    I know when I had my 8 weeks of ped clinicals (at a teaching hospital no less) the RN's wouldn't let student do much with the kids except the basics (VS, diaper changes, I&O's, etc). I think the RN's were just overly protective and basically wouldn't let us be involved in patient care like we are with adult clinicals. My ped instructor was horrible because she only worked in the NICU and knew nothing of children not PICU age and didn't consider herself a pedi nurse.

    Most of the focus in nursing school is adult.

    I work as a tech in the PICU and I love it and plan to stay there after I graduate in May. But I've had to do a lot of OTJ learning because I certainly didn't get it in school. I know I'm not alone in that because I haven't met a nursing student or RN yet that had a good ped foundation out of nursing school.

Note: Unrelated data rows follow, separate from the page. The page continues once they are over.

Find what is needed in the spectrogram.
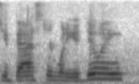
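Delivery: ordinary delivery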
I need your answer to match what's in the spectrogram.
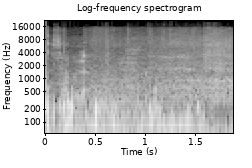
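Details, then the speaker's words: Vauxhall Vivaro diesel van, 125,000 miles, bought with a running issue; listened under the bonnet, with oil burning and a bit of smoke seen; uneven low clattering idle, rattly old diesel but not too unhealthy: rattly diesel idle. "uh sounds all right it sounds like a rattly old diesel but yeah don't sound too unhealthy"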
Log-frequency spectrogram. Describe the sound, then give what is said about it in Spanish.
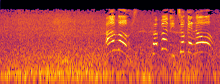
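Rough sea waves roar in a steady, broad wash on a beach flying a red flag, and children's voices shout and call out in short bursts over the surf in the second half. “El mar está encrespado.”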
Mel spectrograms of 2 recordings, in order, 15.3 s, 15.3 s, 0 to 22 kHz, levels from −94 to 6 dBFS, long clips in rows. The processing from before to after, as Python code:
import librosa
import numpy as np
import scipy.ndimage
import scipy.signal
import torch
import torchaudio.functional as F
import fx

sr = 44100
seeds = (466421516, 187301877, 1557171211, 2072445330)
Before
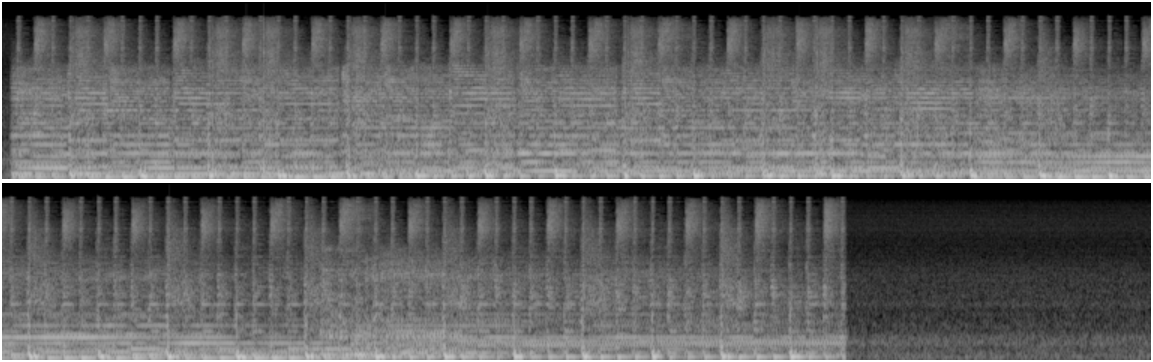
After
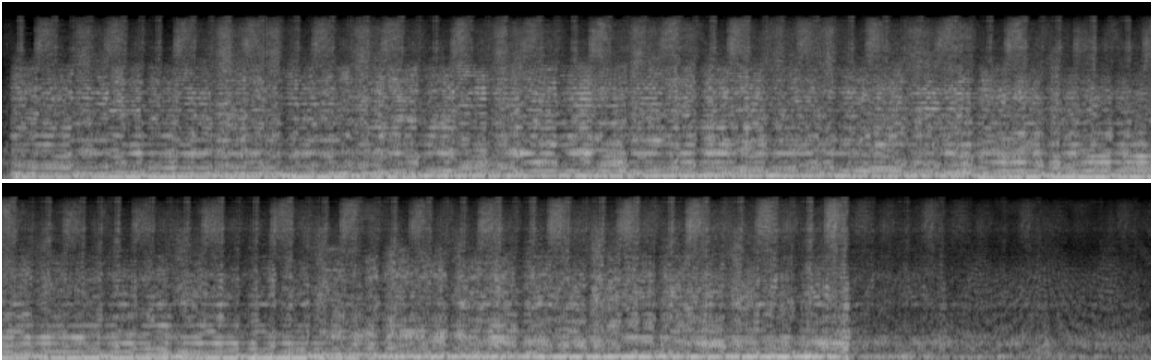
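

p1 = fx.over_compress(x, sr, threshold_db=-29.0, ratio=-1.0)
p2 = fx.chorus_voices(p1, sr, voices=6, hz=0.57, base_ms=20, depth_ms=1.7, mix_pct=65)
y = p2 + fx.echo_feedback(p2, sr, ms=646, feedback_pct=56, wet_db=-14.0, dry=0)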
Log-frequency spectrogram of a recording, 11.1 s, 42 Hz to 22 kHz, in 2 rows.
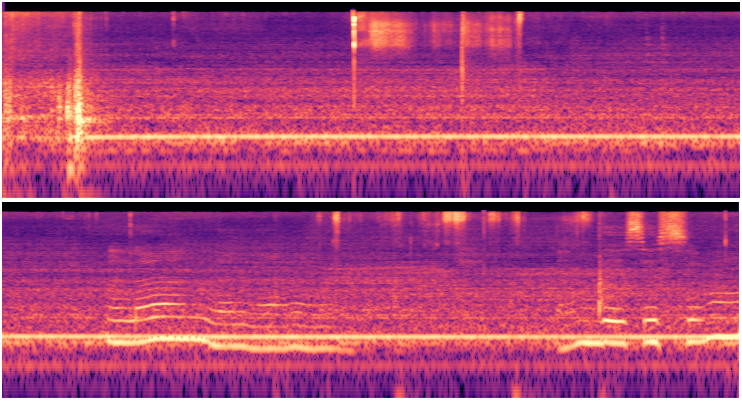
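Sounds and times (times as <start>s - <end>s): air fryer fan hum: 0.0s - 11.0s
woman humming a tune: 6.3s - 8.2s, 9.7s - 11.0s.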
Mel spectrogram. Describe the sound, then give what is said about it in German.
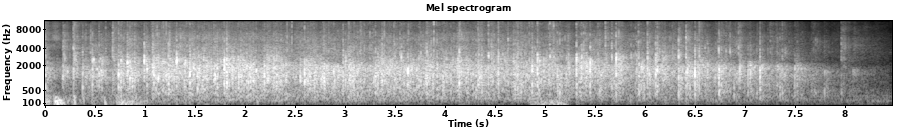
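A crowd applauds steadily, a dense patter of many hands clapping at once, holding a loud even level before thinning out and fading near the end. “Ein Applaus.”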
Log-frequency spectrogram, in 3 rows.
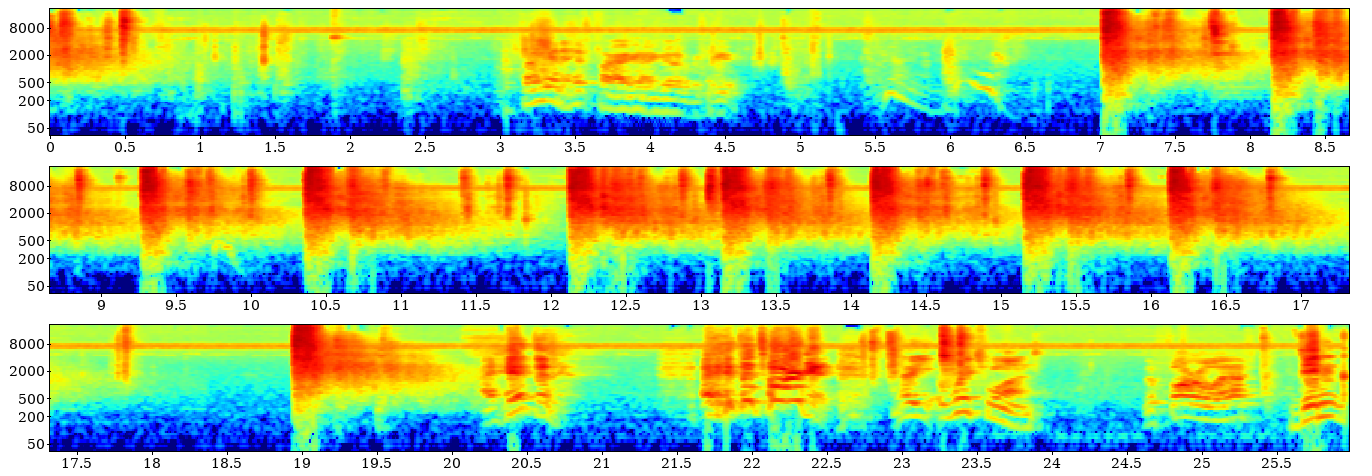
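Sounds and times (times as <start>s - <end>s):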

    So to answer your questions, I think for the most part, most nursing students are pretty incompetent when it comes to peds...but I don't think it's the students fault. Schools just focus on adult care far more than ped care.
  12. by   NotReady4PrimeTime
    Quote from marilynmom
    So to answer your questions, I think for the most part, most nursing students are pretty incompetent when it comes to peds...but I don't think it's the students fault. Schools just focus on adult care far more than ped care.
    I think we need to place some heavy emphasis on the part about it not being the nursing student's fault that they don't have any clinical skills related to caring for children when they graduate. Yes, the population is aging. Yes, the baby boomer demands health care in excess of any other generation. Yes, people come into hospital sicker than ever before, stay longer and have more complications. But that doesn't mean that children deserve less. Children recover from even critical illness with far fewer sequelae than adults and go on to be productive, TAX-PAYING citizens... and the new wave of caregivers, too! I commend hospitals that are willing to provide a lengthy internship for nurses wishing to enter pediatrics. They obviously value excellent, skilled, appropriate care for children over other "goods". At the same time I condemn nursing schools and their partners for taking the view that the only valuable nurse today is the med-surg nurse. We can't all be cookie-cutter nurses. After all, when the decision was made to eliminate all levels of nursing education save the degree, wasn't it to promote critical thinking, advanced skill, technological savvy and that elusive quality, professionalism? (Spoken like a true diploma nurse with no critical thiking skills or professionalism... <smirk>) So why push everyone into the med-surg mold?
    Last edit by NotReady4PrimeTime on Oct 21, '07 : Reason: needed to vent my spleen some more
  13. by   marilynmom
    Quote from janfrn
    I think we need to place some heavy emphasis on the part about it not being the nursing student's fault that they don't have any clinical skills related to caring for children when they graduate. Yes, the population is aging. Yes, the baby boomer demands health care in excess of any other generation.
    That reminded me of something my Gero instructor said in class a couple of weeks ago. She made some snide comment about how "none of you want to work with the elderly, your more interested in the baby birthin and being baby/kids nurses" as if children's medical needs are somehow less important than adults or we are choose to work with ped population because it will be easier?! It REALLY pissed me off when she said that! Apparently she has never stepped foot in the PICU where I work. And I'm not even sure why she said that because there are only a handful of us even planning on working in peds!

close